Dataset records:
:::::

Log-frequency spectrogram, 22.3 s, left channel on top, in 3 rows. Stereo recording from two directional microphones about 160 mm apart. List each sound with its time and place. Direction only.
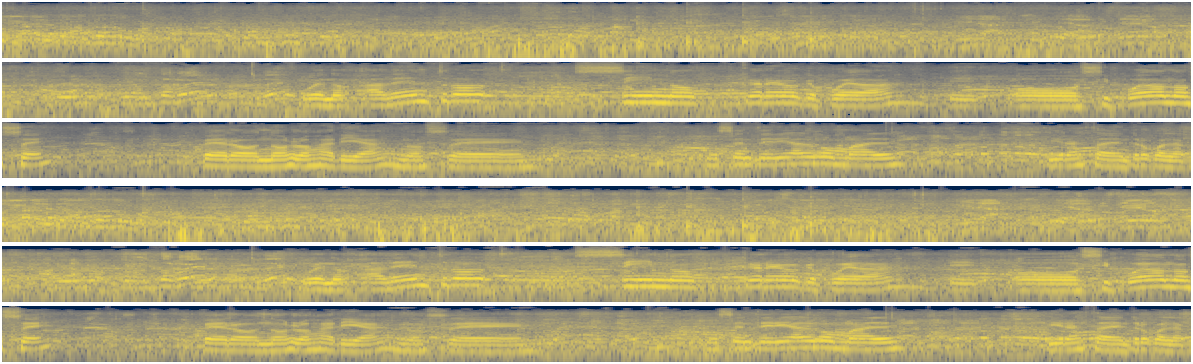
9.4 s speech: 10° left (ahead or behind)
13.9 s speech: 15° left (ahead or behind)
16.2 s speech: 20° left (ahead or behind)
19.4 s speech: 10° left (ahead or behind)
21.5 s speech: 5° left (ahead or behind)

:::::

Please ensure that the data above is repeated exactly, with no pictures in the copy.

**REPLY**
Log-frequency spectrogram, 22.3 s, left channel on top, in 3 rows. Stereo recording from two directional microphones about 160 mm apart. List each sound with its time and place. Direction only.
9.4 s speech: 10° left (ahead or behind)
13.9 s speech: 15° left (ahead or behind)
16.2 s speech: 20° left (ahead or behind)
19.4 s speech: 10° left (ahead or behind)
21.5 s speech: 5° left (ahead or behind)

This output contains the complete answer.